Stories unite us. We have seen this showcased over and over as we have been collecting stories from our partner agencies, volunteers, and donors. You can find all the stories we have collected so far by clicking here.
The United Way of Wyandotte County staff has specific stories that have given them a boost of inspiration. Check out who inspired Chrissy, Gina, and Todd– and stay tuned for more soon!
“Richard’s story really speaks to me. My passion is working with older adult volunteers and I feel strongly that each and every person has a gift to share. Volunteering can be a very restorative activity for both the volunteer and the person receiving help. Losing a spouse is very difficult and so is losing one’s mobility and health. Richard did something beautiful. He took a difficult period in his life and channeled it into a healing experience by helping others who are experiencing a challenge in their lives. Cancer Action and volunteers like Richard help those battling cancer know they are not in it alone. That is truly the essence of what volunteering in the community means. People really care and want to help so that no one bares the weight of hardships all on their own.” – Chrissy

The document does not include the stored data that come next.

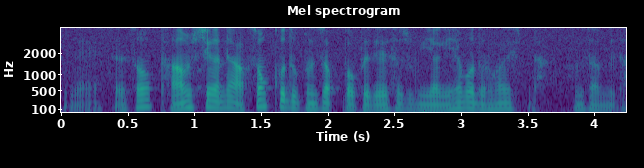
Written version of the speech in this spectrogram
네, 그래서 다음 시간에 악성 코드 분석법에 대해서 좀 이야기해 보도록 하겠습니다. 감사합니다.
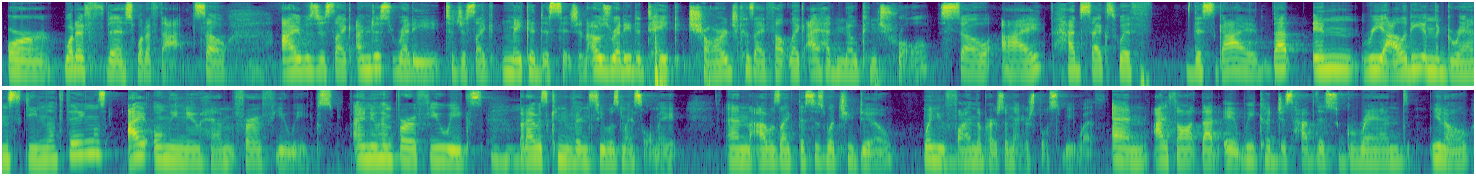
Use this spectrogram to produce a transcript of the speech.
Or what if this? What if that? So I was just like, I'm just ready to just like make a decision. I was ready to take charge because I felt like I had no control. So I had sex with this guy that in reality in the grand scheme of things i only knew him for a few weeks. I knew him for a few weeks mm-hmm. but i was convinced he was my soulmate. And i was like this is what you do when you find the person that you're supposed to be with. And i thought that it, we could just have this grand you know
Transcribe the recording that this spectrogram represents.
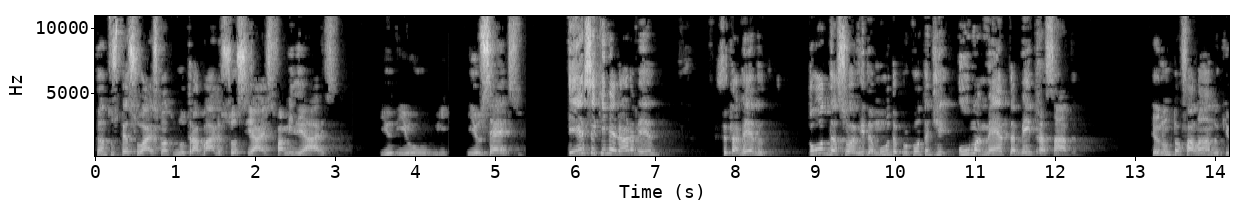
tanto os pessoais quanto no trabalho, sociais, familiares. E, e o, e, e o sexo. Esse aqui melhora mesmo. Você tá vendo? Toda a sua vida muda por conta de uma meta bem traçada. Eu não estou falando que,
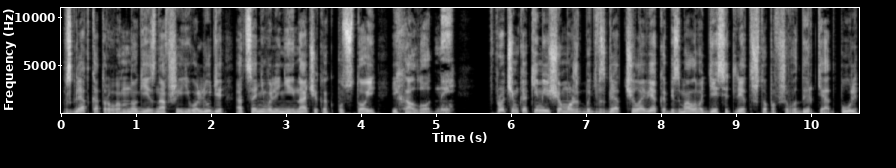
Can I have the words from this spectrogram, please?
взгляд которого многие знавшие его люди оценивали не иначе, как пустой и холодный. Впрочем, каким еще может быть взгляд человека, без малого десять лет штопавшего дырки от пуль,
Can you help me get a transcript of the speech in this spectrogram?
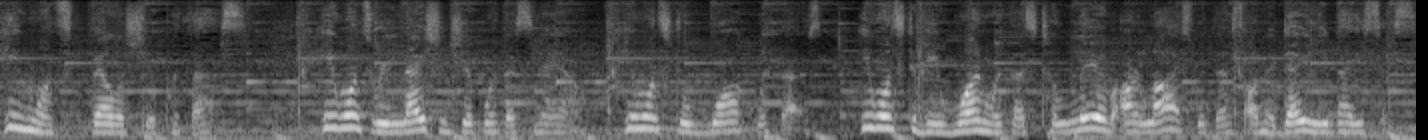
He wants fellowship with us. He wants relationship with us now. He wants to walk with us. He wants to be one with us, to live our lives with us on a daily basis.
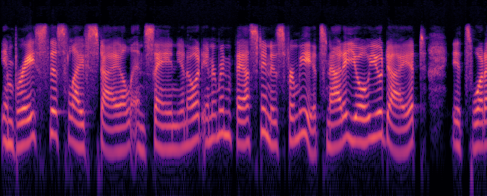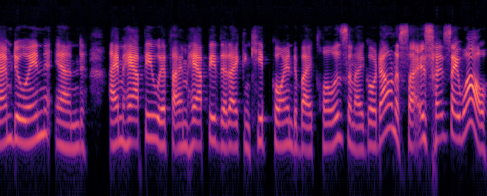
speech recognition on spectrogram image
embrace this lifestyle and saying, you know what, intermittent fasting is for me. It's not a yo-yo diet. It's what I'm doing and I'm happy with I'm happy that I can keep going to buy clothes and I go down a size. I say, wow,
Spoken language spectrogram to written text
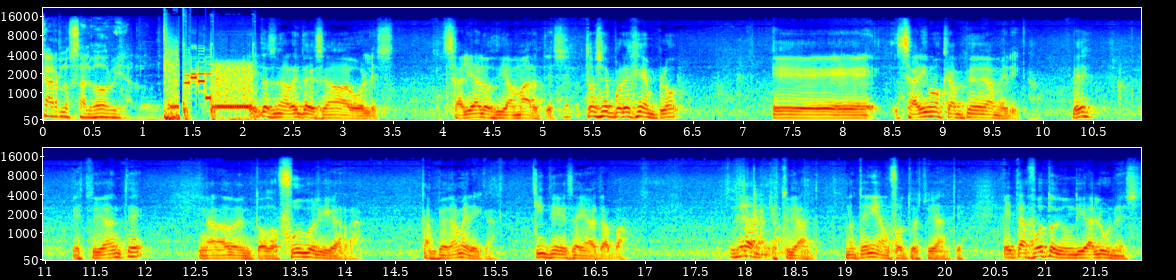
Carlos Salvador Bilardo. Esta es una recta que se llamaba goles. Salía los días martes. Entonces, por ejemplo, eh, salimos campeón de América. ¿Ves? Estudiante ganador en todo. Fútbol y guerra. Campeón de América. ¿Quién tiene que salir en la tapa? Estudiante. Estudiante. No tenían foto de estudiante. Esta foto de un día lunes.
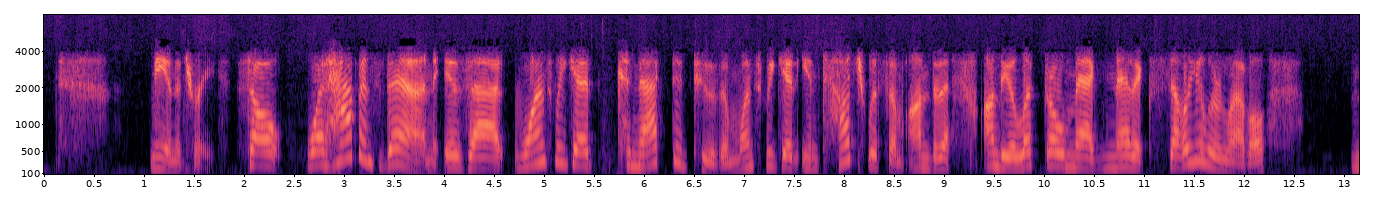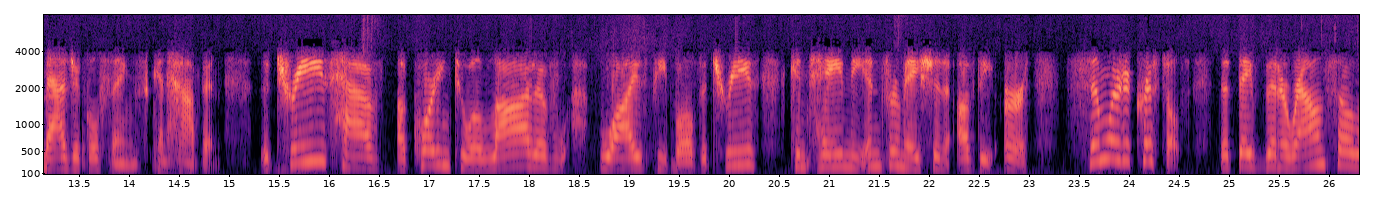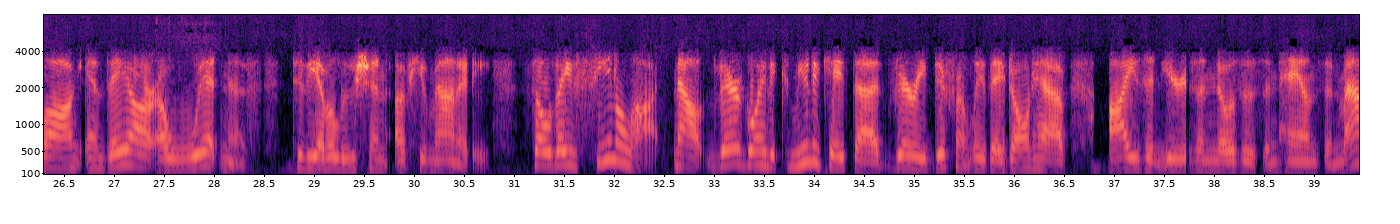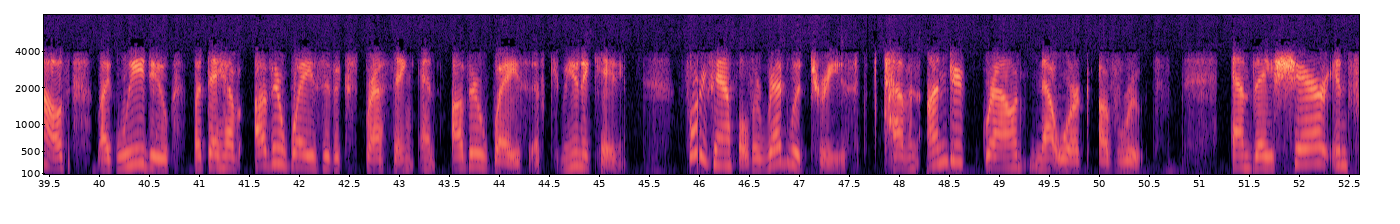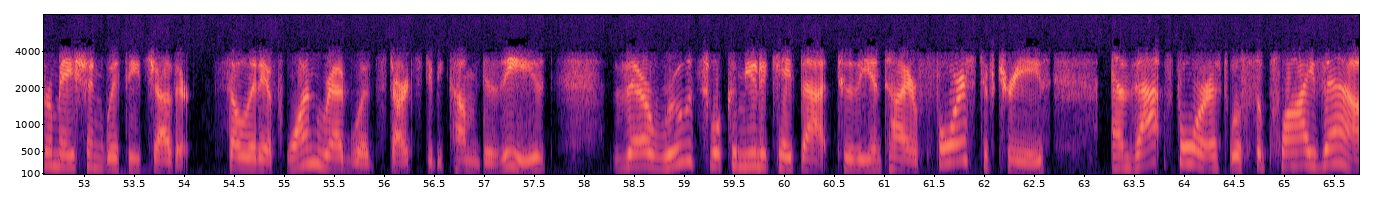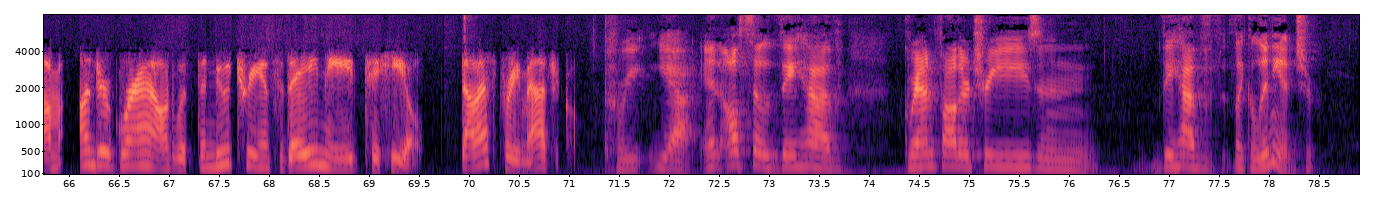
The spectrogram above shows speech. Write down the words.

“Because each of our ‘united stories’ are so personal it’s almost impossible to choose a ‘favorite’, but I do feel especially close to the story of Manuala Arambula of Bethel Neighborhood Center. Every child deserves to be loved, cared for, and to feel safe. Manuala found all of those things at Bethel Neighborhood Center, and not just once. They continue to be a loving support system for her and let her know she will never be alone. What a testament for all of us. Take care of our children and your neighborhoods will thrive, for they are our most precious resource. Bethel Neighborhood Center does it right.” -Gina
“Ngi’s story is part of the reason why I get up and come to work every day at United Way. Hearing a young woman like Ngi aspiring to become a scientist warms my heart. The lack of students in America dedicated to science (and the STEM fields in general) is troubling not only for the country but for the advancement of discovery. Furthermore, the well-documented gender biases in science will take a myriad of efforts to resolve, but the continued commitment to the field from women like Ngi is an essential part of the solution.
However, what really moves me about Ngi’s quote is that she is challenging herself to be great. Too often we encounter people who have given up on transforming the world they are a part of and have grown content with muddling through their professional lives. But, Ngi does not want to just be a scientist; she wants to be a scientist who changes the world.
Ngi’s story makes me proud to have Bethel Neighborhood Center as a partner agency because they produce fine minds like her. Good luck to you Ngi, Wyandotte County and the world will need you.” -Todd